You might think you’re too savvy to get caught up in a marketing scam, but the truth is anyone is susceptible to these ploys. The promise of easy income with flexible hours is everyone’s dream. Especially for individuals who don’t have as much access to employment opportunities, or who’s only option is working from home.
Multi-level marketing (MLM) scams are on the rise. They have rebranded themselves and have new, catchy names and slogans which make them more difficult to identify as dangerous enterprises.
If you’ve ever wondered how people can get wrapped up in a MLM, we’re here to shed some light on these nefarious organizations.
Multi-Level Marketing Explained
Multi-level marketing (aka MLM) is a commission-based method for selling products. You probably used to hear the term “pyramid scheme” used regarding these businesses, which is the most helpful term to use when describing their whole setup.
A MLM works by individuals being recruited by a company distributor, sales representative, or sponsor to sell a certain product. The sales representative’s paycheck hinges on how much product each recruit can sell. Everything is commission based and supposedly builds on itself as each person grows their sales and recruits more people to join. These companies usually claim representatives can earn impressive salaries in a short amount of time, with little to no work.
Sounds easy, right?
The MLM Targets
Of course, a majority of these claims aren’t true. Not only is it incredibly difficult for people to sell enough product to get into the upper-levels of the salary scale, most companies require a buy-in to get started. Some companies even require monthly product purchases to keep your status.
So now people have sunk their own money into a company and become stuck peddling wares no one wants. These practices should be enough to make anyone mad, but MLM atrocities take it a step further by targeting those who are particularly susceptible.
Many MLMs advertise themselves as an easy and achievable way to earn a salary with minimal barriers between selling and success. These claims are appealing to people who are struggling to find work, aren’t able to work in traditional spaces, or can only work from home.
According to a 2018 study conducted by the AARP, the majority of MLM participants are women (60 percent), most with no experience in commission-based sales. A large percentage of participants quit after only a year or less of selling, and over 52 percent of people say the representation of potential success was not accurate.
The demographic breakdown statistics from the Direct Selling Association shows that 74 percent of their sellers are mostly white women, ages 35 to 54.
The Role Of Social Media
Back in the day, most MLM participation spread through hosted parties, where sponsors put on a good show and shared products and literature to their group of friends. Now, thanks to social media, the illusions of MLM success can be carefully curated and shared instantly with millions of people in mere seconds.

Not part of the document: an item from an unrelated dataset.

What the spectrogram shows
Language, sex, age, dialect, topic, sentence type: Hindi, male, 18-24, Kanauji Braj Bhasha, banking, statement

These companies use mainstream ideas of “becoming your own Girl Boss” and “harnessing your own girl power” as hooks. But once you’re in an MLM, the work doesn’t stop. You are financially tied to making sales, posting on social media, sending direct messages to friends, and constantly trying to recruit new members, despite many companies claiming they’re a “chill side hustle” option. (companies demand a certain social media representation. Have to curate your pages if you work for them)

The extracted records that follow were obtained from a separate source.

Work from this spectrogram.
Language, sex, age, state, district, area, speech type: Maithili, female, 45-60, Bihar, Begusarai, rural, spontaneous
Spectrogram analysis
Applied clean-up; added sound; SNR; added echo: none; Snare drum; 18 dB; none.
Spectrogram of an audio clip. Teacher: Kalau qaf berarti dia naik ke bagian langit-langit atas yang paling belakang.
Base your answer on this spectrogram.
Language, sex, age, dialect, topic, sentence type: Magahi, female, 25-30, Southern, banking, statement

How To Avoid MLMs
MLMs thrive during recessions. They depend on large groups of people needing support and resources. They prey on people who are struggling just enough, but are still able and willing to spend their own money to get started.

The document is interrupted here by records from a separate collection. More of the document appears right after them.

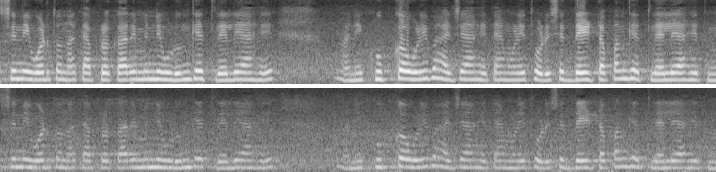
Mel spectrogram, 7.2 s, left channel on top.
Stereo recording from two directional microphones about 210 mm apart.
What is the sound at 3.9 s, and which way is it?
A woman's voice, 35° left (ahead or behind).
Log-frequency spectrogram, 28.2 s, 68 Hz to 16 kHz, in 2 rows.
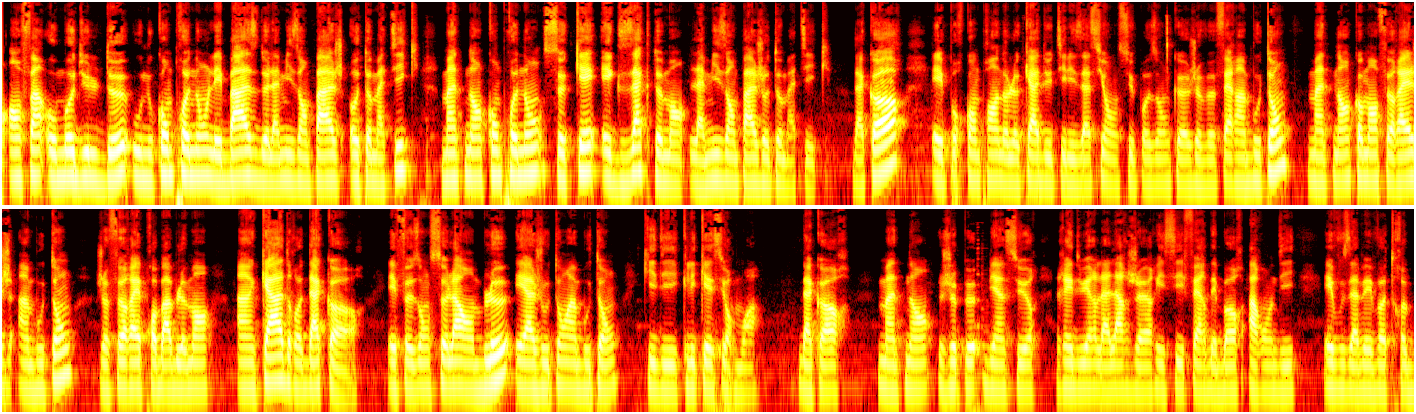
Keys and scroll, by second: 8.8 f, 15.9 t, 16.9-18.5 typing, 19.6 alt+v, 19.8 alt+h, 21.3 v, 25.5-26.8 typing.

It’s important to recognize the signs of an MLM scam. Here are some main qualities to look out for:
- Outrageous product claims, such as being able to cure specific ailments
- Primary focus in recruitment
- No product or low-quality products to sell
- Required to purchase a back-stock of items
- Poor communication with the company
- Extended and expensive training periods
Because of social media’s role, you’ve probably encountered a friend or family member using their profiles to sell products. Some popular brands include LuLaRoe, Herbalife, Nu Skin, Arbonne, and Isagenix. These companies are MLMs, all of which have had members speak out against their practices.
If you notice people in your life making questionable, product-related posts on social media, or even get direct messages from a high school acquaintance about a new business opportunity, they’re probably working in an MLM.
Of course not all commission-based jobs are scams, but before jumping in on one with a friend, it’s important to do basic research. A simple Google search will reveal the true nature and experiences with these companies—and knowing this information can save you a lot of grief (and money).